The resolution extends the political and legal dispute over Trump's campaign pledge to build a wall on the U.S.-Mexico border. In several recent lawsuits, including one filed by 16 U.S. states, groups have challenged the emergency declaration. Critics have questioned not only the president's authority to take the step, but also whether migration over the border really constitutes a national emergency.
"All Members take an oath of office to support and defend the Constitution," Pelosi wrote to colleagues this week. "The President's decision to go outside the bounds of the law to try to get what he failed to achieve in the constitutional legislative process violates the Constitution and must be terminated."
Opponents of the emergency declaration have partly pointed to Trump's comments last week, when he said he "didn't need to" take the action but would rather get money for the wall "much faster."
Trump last week signed a spending bill into law to keep the government running through Sept. 30 and allocate $1.375 billion for building border barriers.
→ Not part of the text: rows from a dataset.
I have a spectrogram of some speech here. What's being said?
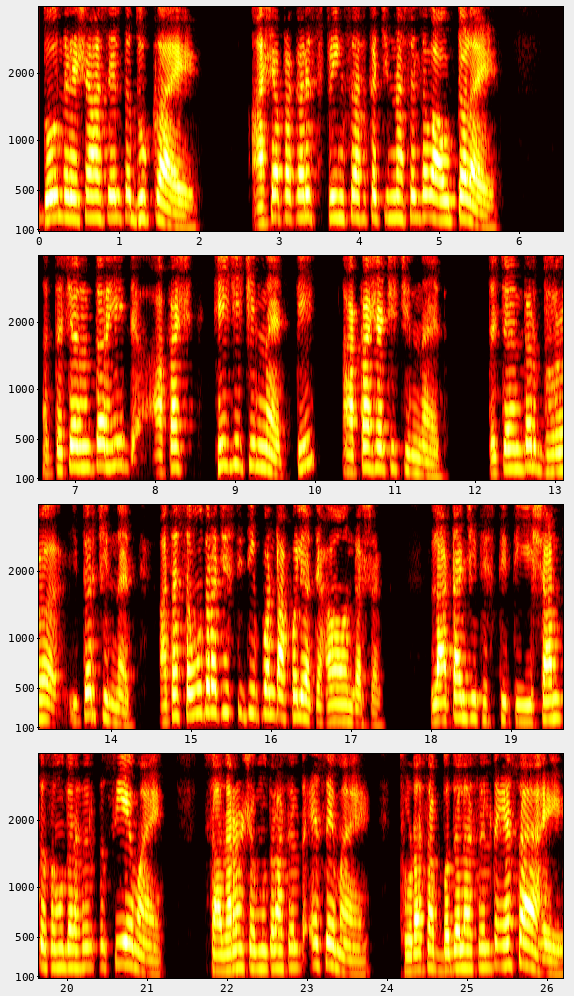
दोन रेषा असेल तर धुकं आहे. अशा प्रकारे स्प्रिंग सारखं चिन्ह असेल तर वावटळ आहे. त्याच्यानंतर ही आकाश ही जी चिन्ह आहेत ती आकाशाची चिन्ह आहेत. त्याच्यानंतर धुर इतर चिन्ह आहेत. आता समुद्राची स्थिती पण दाखवली जाते हवामान दर्शक. लाटांची स्थिती शांत समुद्र असेल तर सीएम आहे साधारण समुद्र असेल तर एस एम आहे थोडासा बदल असेल तर एस आय आहे.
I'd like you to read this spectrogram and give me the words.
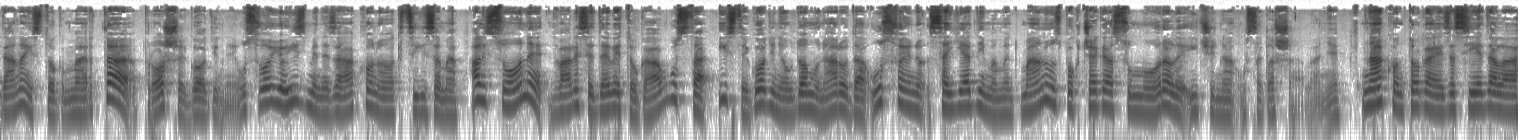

Trump had pushed for $5.7 billion for a wall — a demand that led to a record 35-day partial government shutdown in December and January.
Stymied by Congress, Trump aims to use executive authority to construct the wall, using $8 billion total toward the barriers. The sum includes the funds appropriated by Congress, along with money he plans to divert from other departments through executive action.
He would not use only the emergency declaration. Trump plans to take separate executive actions to put $2.5 billion from the Department of Defense's drug interdiction program and $600 million from the Treasury Department's drug forfeiture fund toward the wall.
Through the emergency declaration, the president aims to divert $3.6 billion from the Pentagon's military construction funds toward the wall.
The American Civil Liberties Union — which filed one of the lawsuits challenging the declaration — cheered Castro's measure. Christopher Anders, deputy director of the ACLU Washington Legislative Office, said Trump's "effort to abuse" laws "makes it critical" for Congress to support Castro's legislation.
Numerous Republicans have showed concerns about the president's executive action. In particular, they have warned it would set a dangerous precedent that Democratic presidents can cite in the future.
Still, expressing worries and voting to block the measure are two different matters.
"The national emergency to me is not the preferred way to go," Sen. Rob Portman, R-Ohio, told CNBC on Tuesday, without saying whether he would support the House resolution.